Leclerc of the 2nd French Armored Division got here in, very a lot excited.…He stated, amongst different issues, that if he weren’t allowed to advance on Paris, he would resign. I advised him in my finest French that he was a child, and I might not have division commanders inform me the place they’d combat, and that anyway I had left him in essentially the most harmful place. We parted buddies.
Patton had requested for Leclerc’s division to hitch his Third Military on Aug. 1, a month sooner than scheduled, after having inspected their ranks in England and measured their eagerness to get into the combat. Patton and Leclerc had very totally different types of command however shared a core of steely willpower to succeed. “Leclerc and Patton have been, for my part, the one Allied army commanders to conceive and exploit totally what an armored division of that period might do,” Basic Edgard de Larminat wrote in a postwar memoir.
And Leclerc was “in a black fury” over the query of Paris, in keeping with a French Resistance messenger despatched to induce the U.S. Military to liberate the capital. American Brig. Gen. Omar Bradley flew to headquarters in London to seek the advice of Gen. Dwight D. Eisenhower, returning with a inexperienced gentle and a warning for Leclerc: This might flip into disaster, see that it doesn’t.
That very night Leclerc gave the sign to depart. Two columns of two,400 autos raced the 125 miles to the southern outskirts of Paris, the primary firm slipping into town the night time of August 24. Its members held up the radio mike so these ready on the gates might hear the bells of Notre Dame tolling town’s salvation. The following day Leclerc arrange headquarters within the Gare Montparnasse and accepted the give up of German Basic Dietrich von Choltitz, Wehrmacht commander of the Paris space.

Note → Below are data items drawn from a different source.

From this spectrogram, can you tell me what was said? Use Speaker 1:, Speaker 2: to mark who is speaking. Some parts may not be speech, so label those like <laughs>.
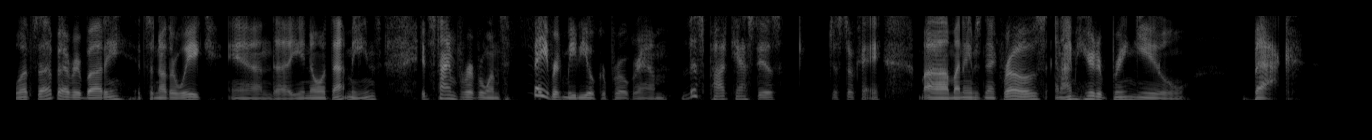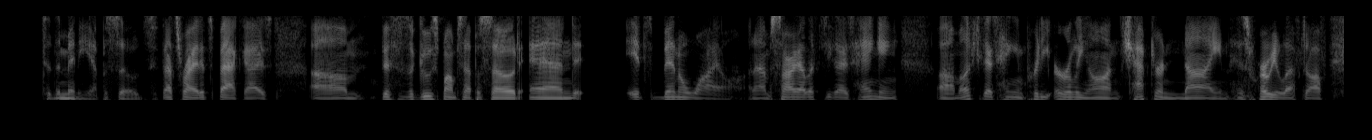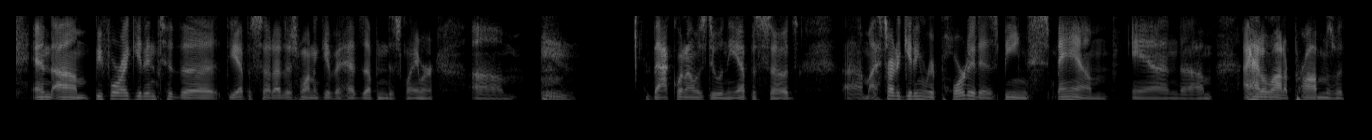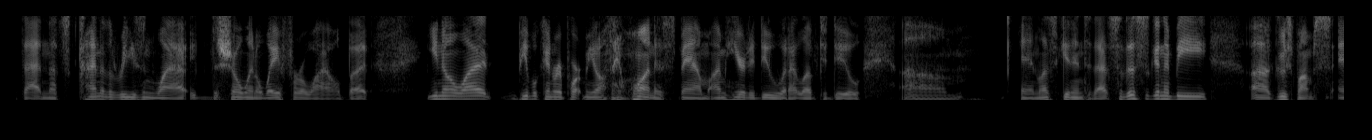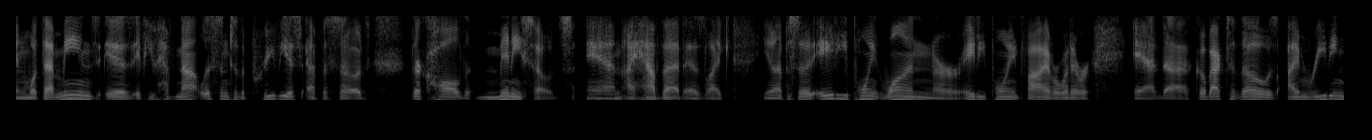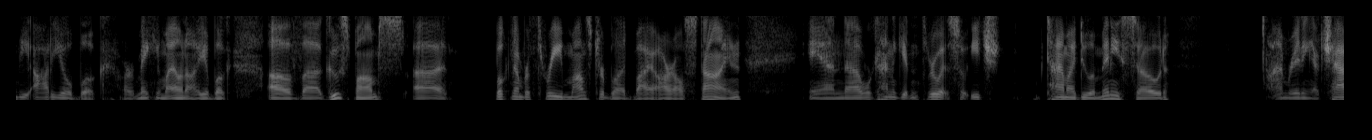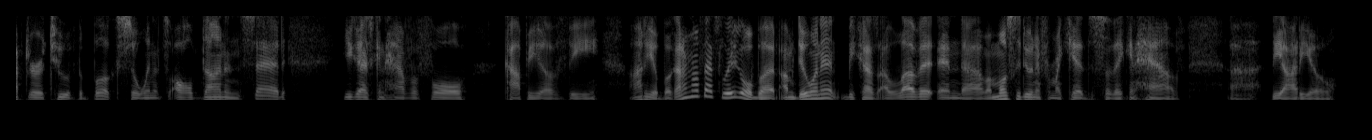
Speaker 1: What's up, everybody? It's another week, and uh, you know what that means. It's time for everyone's favorite mediocre program. This podcast is just okay. Uh, my name is Nick Rose, and I'm here to bring you back to the mini episodes. That's right, it's back, guys. Um, this is a Goosebumps episode, and it's been a while, and I'm sorry I left you guys hanging. Um, I left you guys hanging pretty early on. Chapter nine <laughs> is where we left off. And um, before I get into the the episode, I just want to give a heads up and disclaimer. Um, <clears throat> back when I was doing the episodes, um, I started getting reported as being spam, and um, I had a lot of problems with that, and that's kind of the reason why I, the show went away for a while. But you know what? People can report me all <laughs> they want as spam. I'm here to do what I love to do. Um, and let's get into that. So this is going to be uh, Goosebumps, and what that means is if you have not listened to the previous episodes, they're called minisodes, and I have that as like you know episode eighty point one or eighty point five or whatever. And uh, go back to those. I'm reading the audiobook or making my own audiobook of uh, Goosebumps, uh, book number three, Monster Blood by R.L. Stine, and uh, we're kind of getting through it. So each time I do a minisode I'm reading a chapter or two of the book, so when it's all done and said, you guys can have a full copy of the audiobook. I don't know if that's legal, but I'm doing it because I love it, and uh, I'm mostly doing it for my kids so they can have uh, the audio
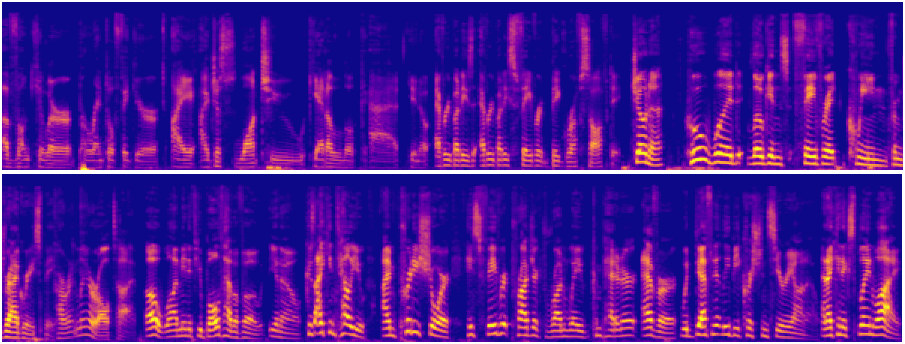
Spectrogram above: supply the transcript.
avuncular, parental figure. I I just want to get a look at you know everybody's everybody's favorite big rough softy. Jonah, who would Logan's favorite queen from Drag Race be? Currently or all time? Oh, well, I mean, if you both have a vote, you know. Because I can tell you, I'm pretty sure his favorite Project Runway competitor ever would definitely be Christian Siriano. And I can explain why.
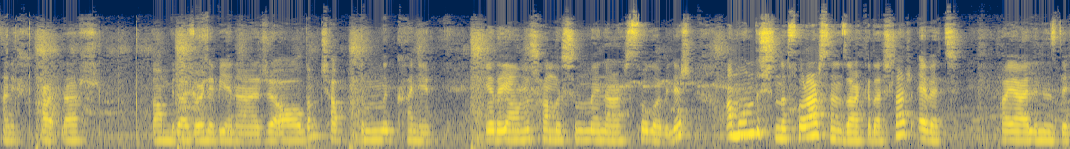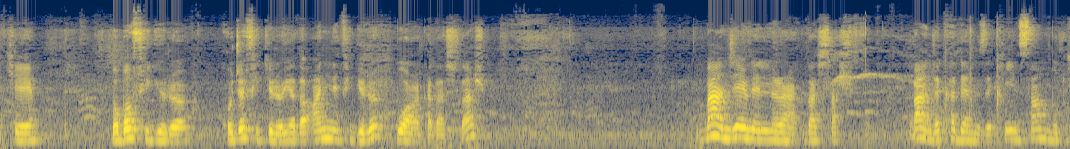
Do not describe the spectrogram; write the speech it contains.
Hani şu kartlardan biraz öyle bir enerji aldım. Çapkınlık hani ya da yanlış anlaşılma enerjisi olabilir. Ama onun dışında sorarsanız arkadaşlar evet hayalinizdeki baba figürü, koca figürü ya da anne figürü bu arkadaşlar. Bence evlenilir arkadaşlar. Bence kaderinizdeki insan budur.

Strasbourg, in German-claimed Alsace, was Leclerc’s goal from the beginning of Free French battles on the African continent. With the German occupation of the metropole, French forces turned to their African colonies for help. They discovered it in French Cameroon and French Chad and with rising momentum took the Italian-occupied space of Kufra in Libya on March 1, 1941. There Leclerc requested his males to swear an oath by no means to cease combating till the French colours flew once more above the cathedral at Strasbourg. It took practically 4 years to do it, however on Nov. 23, 1944, Strasbourg surrendered to Leclerc’s forces.

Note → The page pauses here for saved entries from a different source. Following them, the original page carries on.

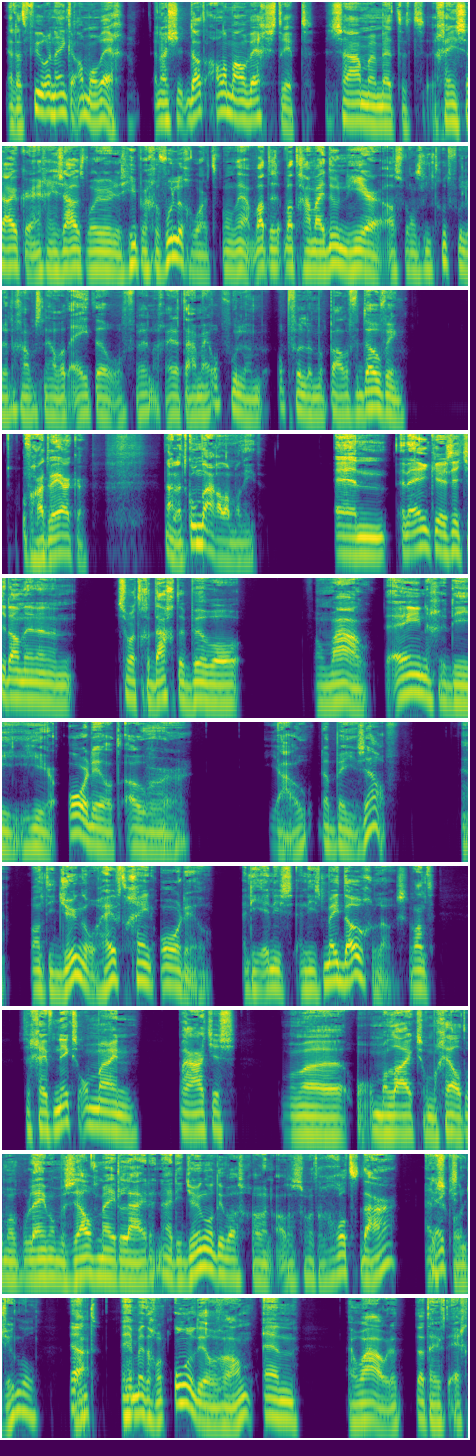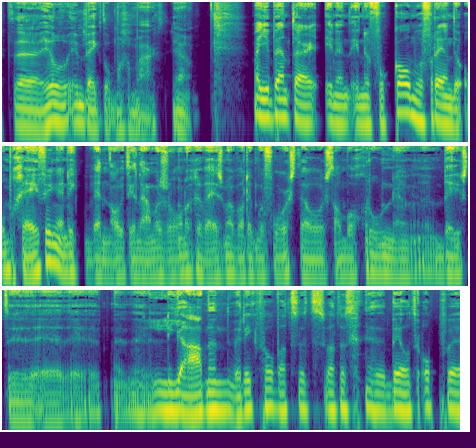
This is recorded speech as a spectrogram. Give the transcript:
Ja, dat viel in één keer allemaal weg. En als je dat allemaal wegstript, samen met het geen suiker en geen zout, waardoor je dus hypergevoelig wordt. Van ja, wat, is, wat gaan wij doen hier als we ons niet goed voelen? Dan gaan we snel wat eten of eh, dan ga je dat daarmee opvoelen, opvullen, een bepaalde verdoving. Of hard werken. Nou, dat kon daar allemaal niet. En in één keer zit je dan in een soort gedachtebubbel van wauw, de enige die hier oordeelt over jou, dat ben je zelf. Ja. Want die jungle heeft geen oordeel. En die, en die, is, en die is meedogenloos. Want ze geeft niks om mijn praatjes, om, uh, om mijn likes, om mijn geld, om mijn problemen, om mijn zelfmedelijden. Nee, die jungle die was gewoon als een soort rot daar. En is gewoon jungle. Ja, Want- en je bent er gewoon onderdeel van. En, en wauw, dat, dat heeft echt eh, heel veel impact op me gemaakt. Ja. Maar je bent daar in een, in een volkomen vreemde omgeving. En ik ben nooit in de Amazone geweest, maar wat ik me voorstel is allemaal groen, en beesten, eh, eh, lianen, weet ik veel wat het, wat het eh, beeld op. eh,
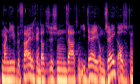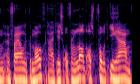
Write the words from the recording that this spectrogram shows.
manier beveiligen? En dat is dus inderdaad een idee om, zeker als het een, een vijandelijke mogelijkheid is... of een land als bijvoorbeeld Iran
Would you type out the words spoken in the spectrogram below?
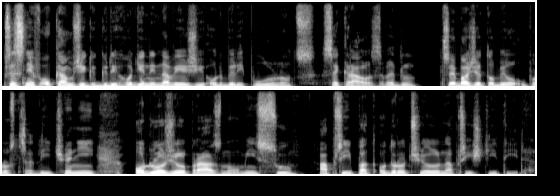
Přesně v okamžik, kdy hodiny na věži odbyly půlnoc, se král zvedl, třeba že to bylo uprostřed líčení, odložil prázdnou mísu a případ odročil na příští týden.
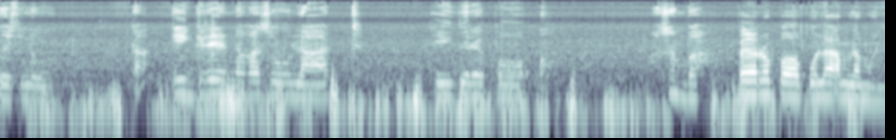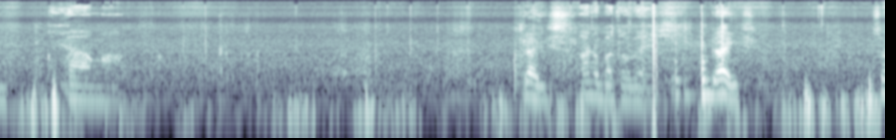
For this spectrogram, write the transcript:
Guys, ano mo? Tigre nakasulat. Tigre po. Asan ba? Pero po, pula ang laman. Kaya nga. Guys, Ano ba to guys? guys. So,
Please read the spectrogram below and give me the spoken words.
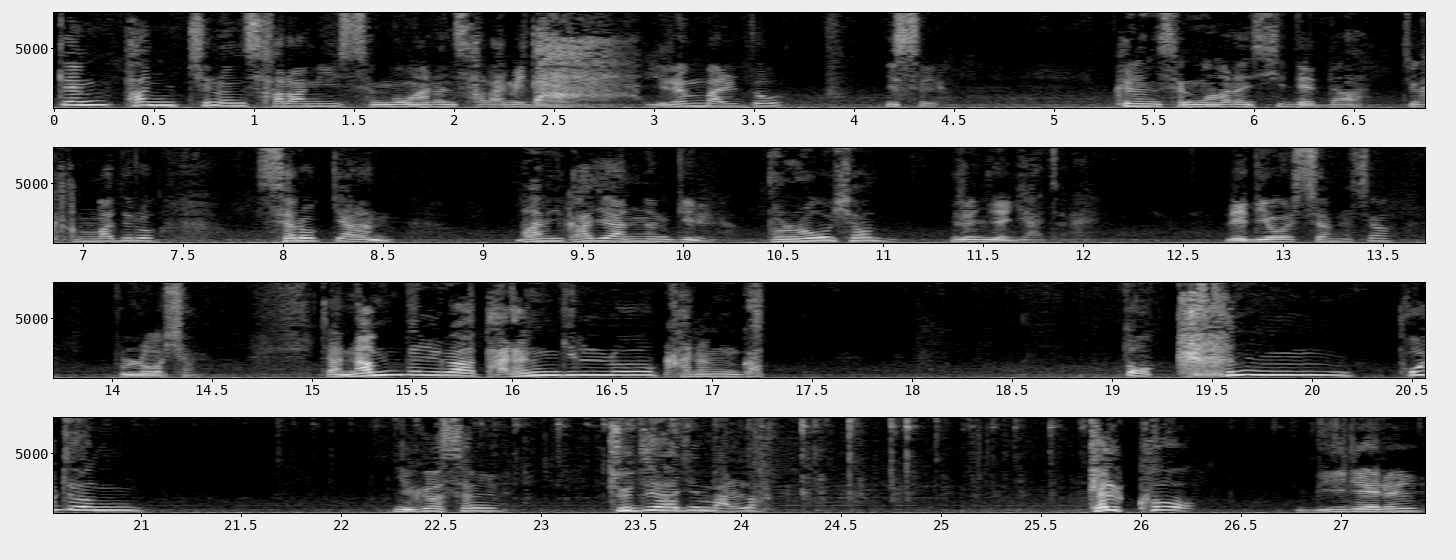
깽판 치는 사람이 성공하는 사람이다. 이런 말도 있어요. 그런 성공하는 시대다. 즉, 한마디로 새롭게 하는 남이 가지 않는 길, 블루오션, 이런 얘기 하잖아요. 레디오션에서 블루오션. 자, 남들과 다른 길로 가는 것. 또큰 도전, 이것을 주저하지 말라. 결코 미래를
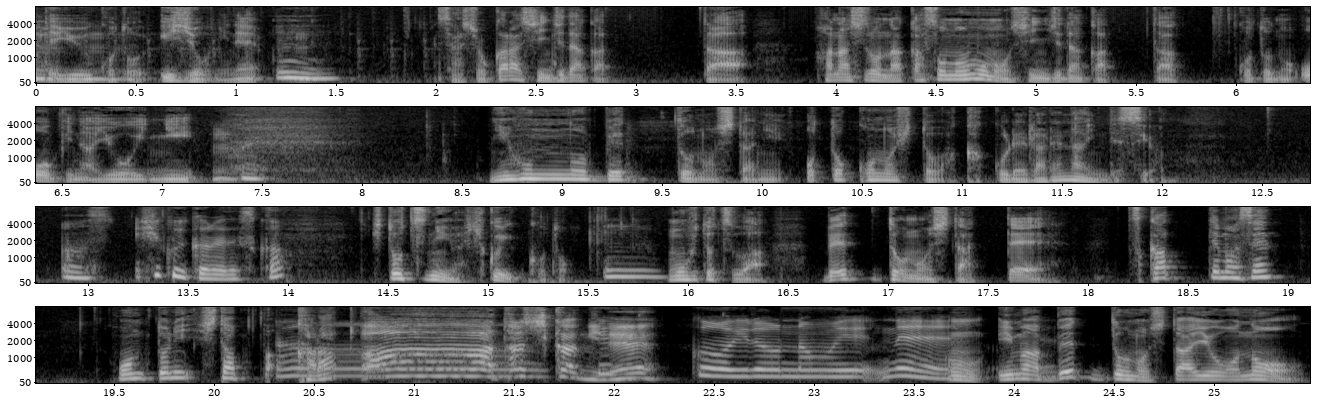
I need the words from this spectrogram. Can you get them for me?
っていうこと以上にね、うん。最初から信じなかった、話の中そのものを信じなかったことの大きな要因に、うんはい。日本のベッドの下に男の人は隠れられないんですよ。あ、低いからですか？一つには低いこと。うん。もう一つは、ベッドの下って、使ってません？本当に？下っ端？から？ああ、確かにね。結構いろんなもんうんね。。今、ベッドの下用の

Within the joyous aftermath a butcher’s spouse sewed collectively a makeshift flag of liberation from a blue employee’s apron, a white costume shirt and a pink tablecloth, and a daring younger infantryman scaled the heights to hold it from the cathedral’s needle. Service order No. 73: The Oath of Kufra had been met.

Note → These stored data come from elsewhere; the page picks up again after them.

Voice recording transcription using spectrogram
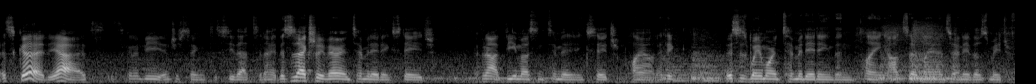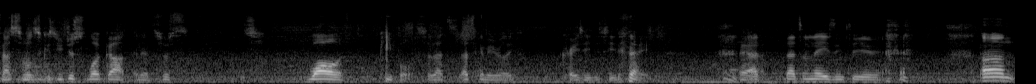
it's good. Yeah, it's it's going to be interesting to see that tonight. This is actually a very intimidating stage, if not the most intimidating stage to play on. I think this is way more intimidating than playing Outside Lands or any of those major festivals because you just look up and it's just this wall of people. So that's that's gonna be really crazy to see tonight. Yeah. That, that's amazing to hear. um,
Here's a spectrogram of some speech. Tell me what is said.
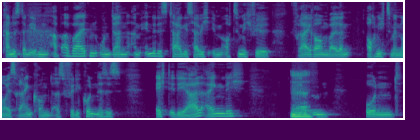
kann das dann eben abarbeiten und dann am Ende des Tages habe ich eben auch ziemlich viel Freiraum, weil dann auch nichts mehr Neues reinkommt. Also für die Kunden ist es echt ideal eigentlich. Mhm. Ähm, und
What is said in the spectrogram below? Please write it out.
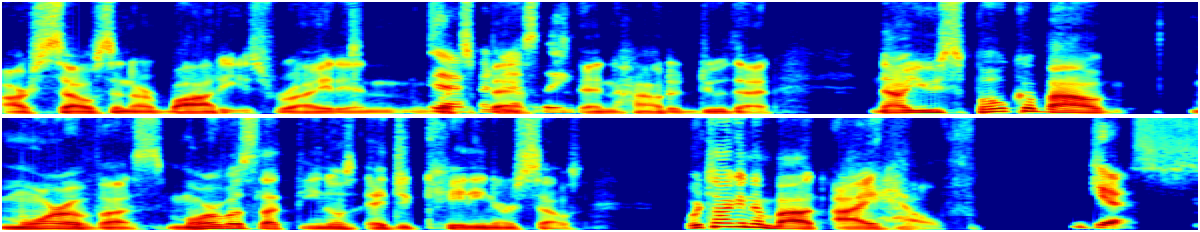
ourselves and our bodies right and what's Definitely. best and how to do that now you spoke about more of us more of us latinos educating ourselves we're talking about eye health Yes.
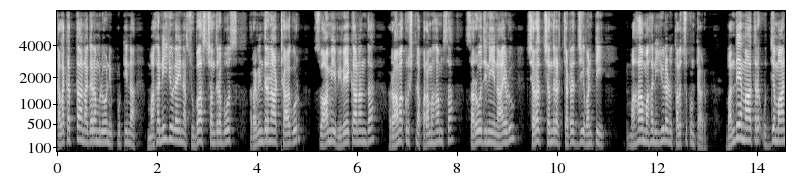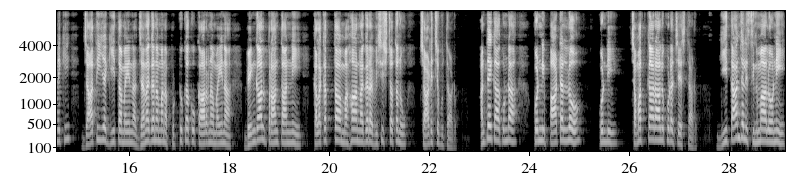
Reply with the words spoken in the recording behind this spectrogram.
కలకత్తా నగరంలోని పుట్టిన మహనీయులైన సుభాష్ చంద్రబోస్ రవీంద్రనాథ్ ఠాగూర్ స్వామి వివేకానంద రామకృష్ణ పరమహంస సరోజినీ నాయుడు శరత్ చంద్ర చటర్జీ వంటి మహామహనీయులను తలుచుకుంటాడు వందేమాతర ఉద్యమానికి జాతీయ గీతమైన జనగణమన పుట్టుకకు కారణమైన బెంగాల్ ప్రాంతాన్ని కలకత్తా మహానగర విశిష్టతను చాటి చెబుతాడు. అంతేకాకుండా కొన్ని పాటల్లో కొన్ని చమత్కారాలు కూడా చేస్తాడు. గీతాంజలి సినిమాలోని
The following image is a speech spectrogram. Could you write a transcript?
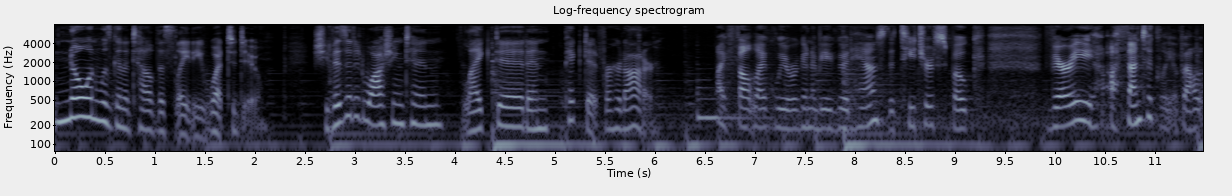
No one was going to tell this lady what to do. She visited Washington, liked it, and picked it for her daughter. I felt like we were going to be in good hands. The teacher spoke very authentically about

Leclerc and the Second Division entered Germany in April 1945, reaching Adolf Hitler’s Eagle’s Nest at Berchtesgaden for the give up on Could 7. Leclerc later led forces to French Indochina, on the time occupied by Japan, and was then named inspector of land forces in North Africa. He and his workers died in a aircraft crash in French Algeria on Nov. 28, 1947.
Commemoration actions have been organized by the Affiliation of Commerçants and Artisans of the Avenue du Basic Leclerc of Paris together with the Fondation Maréchal Leclerc de Hauteclocque, Fondation de la France Libre and the Musée de la Libération–Musée Basic Leclerc–Musée Jean Moulin.
Ellen Hampton is a Paris-based historian and writer. Her newest guide, “Docs at Struggle: The Clandestine Battle Towards the Nazi Occupation of France,” is because of be printed by the Louisiana State College Press in March 2023.